Sec.  648.81(a), without a NMFS approved observer onboard, if the 
vessel holds an All Areas Limited Access Herring Permit and/or an Areas 
2 and 3 Limited Access Herring Permit.
    (vi) Release fish from the codend of the net, transfer fish to 
another vessel that is not carrying a NMFS-approved observer, or 
otherwise discard fish at sea before bringing the fish aboard and 
making it available to the observer for sampling, unless subject to one 
of the exemptions as defined at Sec.  648.80(d)(7)(ii), if fishing any 
part of a tow inside Closed Area I, as defined at Sec.  648.81(a).
    (vii) Fail to complete, sign, and submit an affidavit if fish are 
released pursuant to the exemptions detailed at Sec.  648.80(d)(7)(ii).
* * * * *

0
3. In Sec.  648.80, revise paragraph (d)(5) and add paragraph (d)(7) to 
read as follows:


Sec.  648.80  NE Multispecies regulated mesh areas and restrictions on 
gear and methods of fishing.

* * * * *
    (d) * * *
    (5) To fish for herring under this exemption, vessels issued an All 
Areas Limited Access Herring Permit and/or an Areas 2 and 3 Limited 
Access Herring Permit must provide notice of the following information 
to NMFS at least 72 hr prior to beginning any trip into these areas for 
the purposes of observer deployment: Vessel name; contact name for 
coordination of observer deployment; telephone number for contact; the 
date, time, and port of departure; and whether the vessel intends to 
engage in fishing in Closed

[[Page 56568]]

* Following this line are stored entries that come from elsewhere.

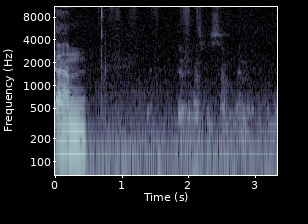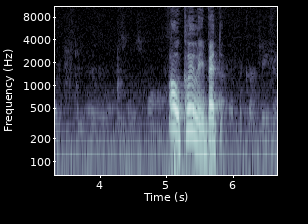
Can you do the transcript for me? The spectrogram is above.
um, There there must be some limit to which the area is so oh clearly, but The Cartesian.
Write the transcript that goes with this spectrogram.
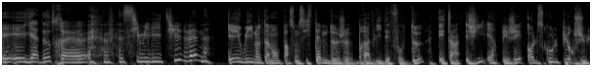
Et et il y a d'autres euh, similitudes, Ben? Et oui, notamment par son système de jeu. Bravely Default 2 est un JRPG old school pur jus.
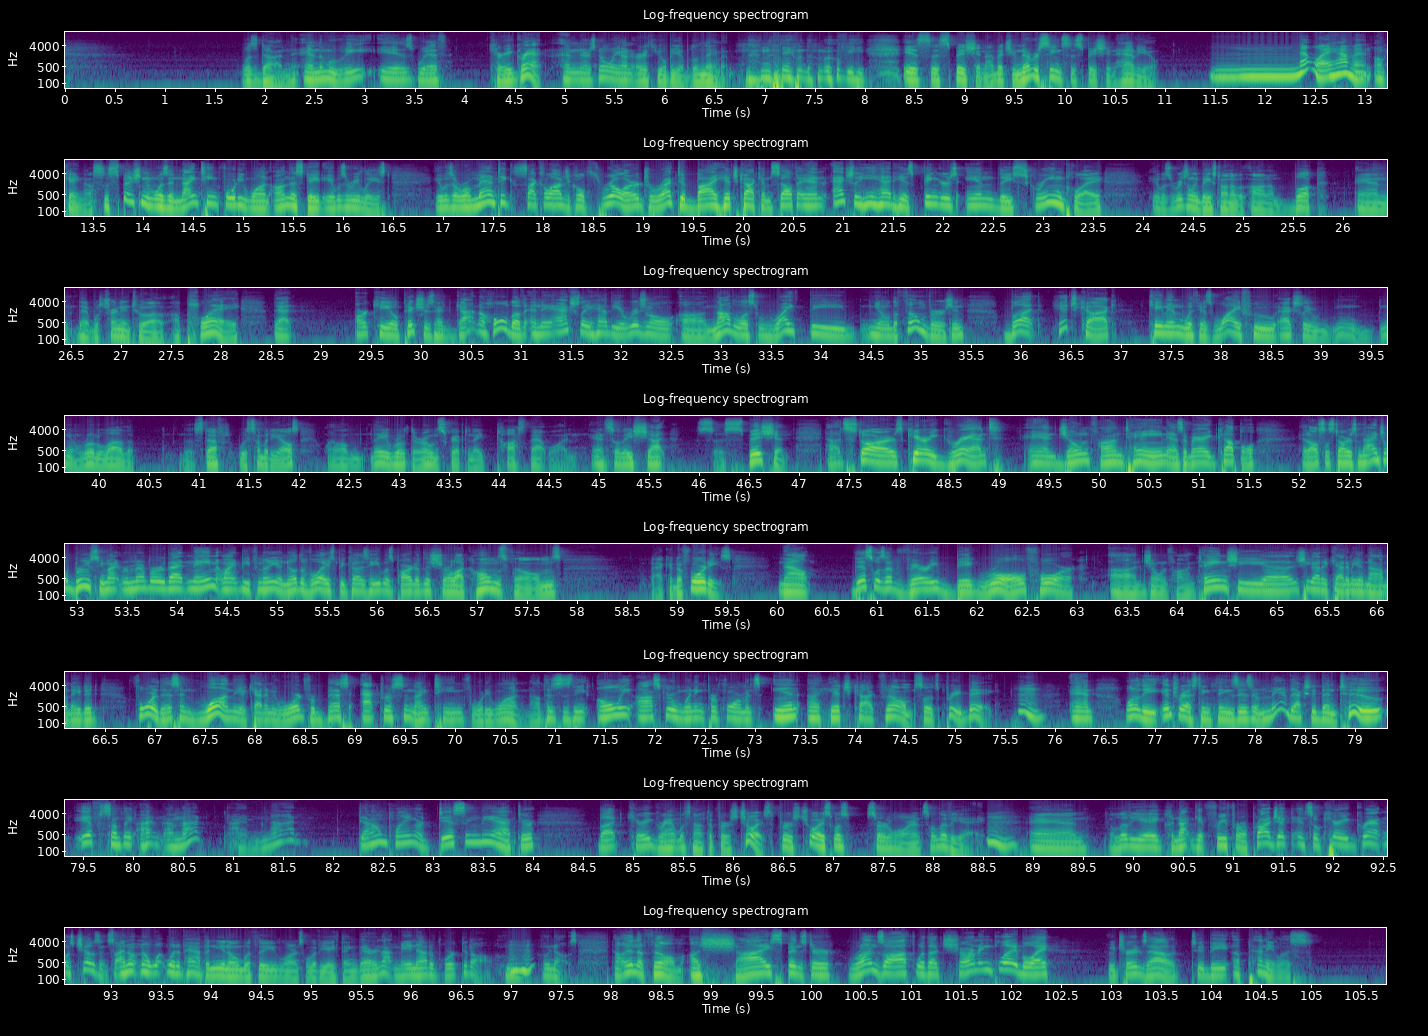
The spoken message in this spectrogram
was done. And the movie is with Cary Grant. And there's no way on earth you'll be able to name it. the name of the movie is Suspicion. I bet you've never seen Suspicion, have you? No, I haven't. Okay, now Suspicion was in 1941. On this date, it was released. It was a romantic psychological thriller directed by Hitchcock himself, and actually, he had his fingers in the screenplay. It was originally based on a, on a book and that was turned into a, a play that RKO Pictures had gotten a hold of, and they actually had the original uh, novelist write the you know the film version, but Hitchcock came in with his wife, who actually mm, you know wrote a lot of the the stuff with somebody else. Well, they wrote their own script and they tossed that one, and so they shot Suspicion. Now it stars Cary Grant and Joan Fontaine as a married couple. It also stars Nigel Bruce. You might remember that name. It might be familiar. Know the voice because he was part of the Sherlock Holmes films back in the 40s. Now, this was a very big role for uh, Joan Fontaine. She uh, she got Academy nominated for this and won the Academy Award for Best Actress in 1941. Now, this is the only Oscar-winning performance in a Hitchcock film, so it's pretty big. Hmm. And one of the interesting things is there may have actually been two. If something, I'm, I'm not, I'm not downplaying or dissing the actor, but Cary Grant was not the first choice. First choice was Sir Laurence Olivier, hmm. and Olivier could not get free for a project, and so Cary Grant was chosen. So I don't know what would have happened, you know, with the Laurence Olivier thing there. Or not may not have worked at all. Who, mm-hmm. who knows? Now in the film, a shy spinster runs off with a charming playboy, who turns out to be a penniless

Area I, as defined in Sec.  648.81(a), at any point in the trip; and
* * * * *
    (7) Fishing in Closed Area I. (i) No vessel issued an All Areas 
Limited Access Herring Permit and/or an Areas 2 and 3 Limited Access 
Herring Permit may fish in, or possess or land fish from, Closed Area I 
with pelagic midwater trawl gear unless it has declared its intent to 
fish in Closed Area I as required by paragraph (d)(5) of this section, 
and is carrying a NMFS-approved observer.
    (ii) No vessel issued an All Areas Limited Access Herring Permit 
and/or an Areas 2 and 3 Limited Access Herring Permit when fishing any 
part of a midwater trawl tow in Closed Area I may release fish from the 
codend of the net, transfer fish to another vessel that is not carrying 
a NMFS-approved observer (e.g., an Atlantic herring at-sea processing 
vessel or an Atlantic herring carrier vessel), or otherwise discard 
fish at sea, unless the fish has first been brought aboard the vessel 
and made available for sampling and inspection by the observer, except 
in the following circumstances:
    (A) The vessel operator has determined, and the preponderance of 
available evidence indicates that, there is a compelling safety reason; 
or
    (B) A mechanical failure precludes bringing the fish aboard the 
vessel for inspection; or,
    (C) After pumping of fish onto the vessel has begun, the vessel 
operator determines that pumping becomes impossible as a result of 
spiny dogfish clogging the pump intake. The vessel operator shall take 
reasonable measures (such as strapping and splitting the net) to remove 
all fish which can be pumped from the net prior to release; or
    (D) When there are small amounts of fish that cannot be pumped and 
remain in the net at the completion of pumping operations.
    (iii) If fish are released prior to being brought aboard the vessel 
due to any of the exceptions in paragraphs (d)(7)(ii)(A) through (C) of 
this section, the vessel operator must:
    (A) Exit Closed Area I. Once the vessel has exited CA I, it may 
continue to fish, but may not fish inside Closed Area I for the 
remainder of that trip.
    (B) Complete and sign a Closed Area I Midwater Trawl Released 
Codend Affidavit detailing the vessel name and permit number; the VTR 
serial number; where, when, and for what reason the catch was released; 
the total weight of fish caught on that tow; and the weight of fish 
released (if less than the full tow). A completed affidavit must be 
submitted to NMFS within 48 hr of the end of the trip.
* * * * *
[FR Doc. E9-26213 Filed 10-28-09; 11:15 am]
BILLING CODE 3510-22-S